Part of my problem, I'm sure, has been that I no longer have a book to pour all this into. For over two years the book allowed me to make something good come out of the bad. As I went through whatever mood was upon me I wrote about it and about what helped me cope - in an inspirational way, in hopes of encouraging bipolar readers. My suffering had a purpose and that made it bearable.

But this morning I thought more about an idea that has been a glimmer in the back of my mind. I'm thinking of producing inspirational booklets for people with depression. Don't know exactly how I'm going to do it or what will go into it. I do know I'd like to include black and white photographs - black and white being my favorite medium. This would be a way of combining the two loves of my life, photography and writing. The ideas are happily simmering in my mind. They give me a hopeful feeling, a bright feeling.

This is how my creativity comes about - out of the black times. Guess depression IS good for something, isn't it? After the winter, new fresh growth for the spring. How beautiful!

Happy Easter time everyone!!

Sunday, April 01, 2007

Good support
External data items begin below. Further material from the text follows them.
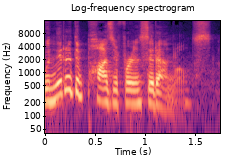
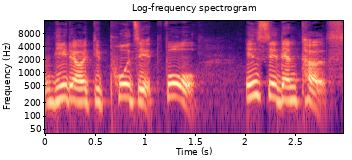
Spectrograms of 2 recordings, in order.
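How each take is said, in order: First: It is spoken quickly with words run together. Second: It is spoken slowly and clearly, word by word. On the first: It is how native speakers actually say it. "이렇게 너무 빠르게 말을 하니까" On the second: It would be easy for a learner to catch. "이렇게 소리 내주면 우리는 리스닝이 하나도 안 어려워요"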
I've been feeling very subdued - spiritual - looking for something good, something creative to bring forth from the unbalanced times I'm going through. I want to learn from what I'm experiencing, something of value that I can share with others. This is all I feel up to right now. I don't feel I can or want to rush around and be busy as I normally am. I am afraid of getting busy, afraid I won't be able to handle it. So I putter, reading and writing.
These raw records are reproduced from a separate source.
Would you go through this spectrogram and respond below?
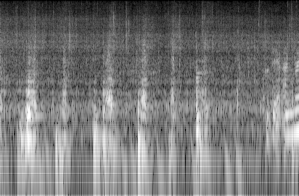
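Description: An egg fries in a pan with a soft continuous sizzle and repeated scraping and stirring sounds from a utensil, close and moderately loud.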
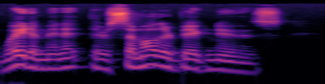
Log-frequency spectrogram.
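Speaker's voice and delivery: normal talking voice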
I was looking through a wonderful book by David B. Biebel and Harold Koenig: New Light on Depression. In it the authors describe the best kind of ally a person with depression could have. This person would say in words and action:

"I love you, and there's nothing you could do or say that would change that. I am with you now, and I'll be with you as long as you need me. I believe in you. I know that your depression has placed a great chasm between the person you really are and the person you feel you are. But I will try to help you bridge that gap with love--mine and God's--for he loves you and believes in you too. We three are in this together--you, me, and God. And when this is over, together we'll find a way to use the pain to help others."

I am so fortunate to have an ally like that, a godly woman, a loving woman. She will be away for a long time, but we are keeping in touch - somewhat. And I thank God for her. And when I am stronger I hope I will be able to offer this kind of love to others.

Koenig and Biebel go on to say: "Love--unconditional love--is the ultimate long-term antidote for depression, for at its core love is connected with faith and hope."